To be safe, modest expenses can be reimbursed through payroll such as an item an employee must purchase with his own dollars and which is considered an emergency—as long as it relates to the business. This could include gas, stamps, office supplies, etc.
Rather than choosing employee expense reimbursement through payroll as a best practice on other items such as continuing education, meals, travel time and other employee expenses, most business owners can stay on the safe side if they have employees complete expense reports and pay from those reports.

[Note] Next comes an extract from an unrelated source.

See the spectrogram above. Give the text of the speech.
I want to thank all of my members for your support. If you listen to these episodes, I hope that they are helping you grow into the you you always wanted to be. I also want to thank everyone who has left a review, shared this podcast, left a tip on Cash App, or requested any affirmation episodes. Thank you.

The employee can be reimbursed through a regular business operating account and the expenses can be charged accordingly to the correct expense account.

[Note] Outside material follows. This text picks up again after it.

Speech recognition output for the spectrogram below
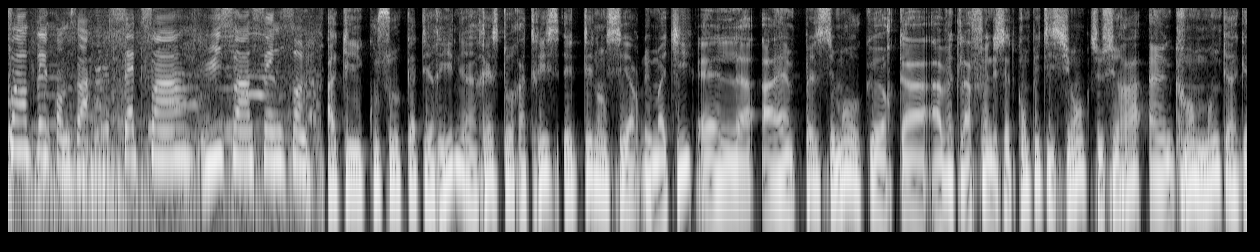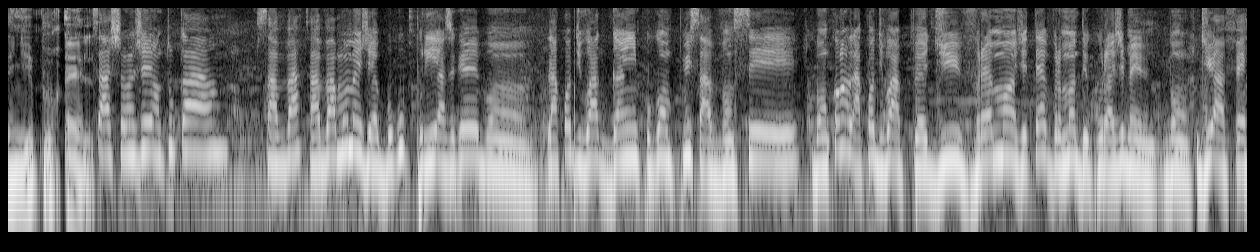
100 pains comme ça. 700, 800, 500. Aki Kousso Catherine, restauratrice et tenancière de Maki, elle a un pincement au cœur car avec la fin de cette compétition, ce sera un grand manque à gagner pour elle. Ça a changé, en tout cas, ça va. Ça va. Moi, mais j'ai beaucoup prié parce que bon, la Côte d'Ivoire gagne pour qu'on puisse avancer. Bon, quand la Côte d'Ivoire a perdu, vraiment, j'étais vraiment découragée, mais bon, Dieu a fait.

Stay on the safe side of determining if you are legally following IRS rules on employee expense reimbursements and stick with the expense report and reimbursement through your business operating account.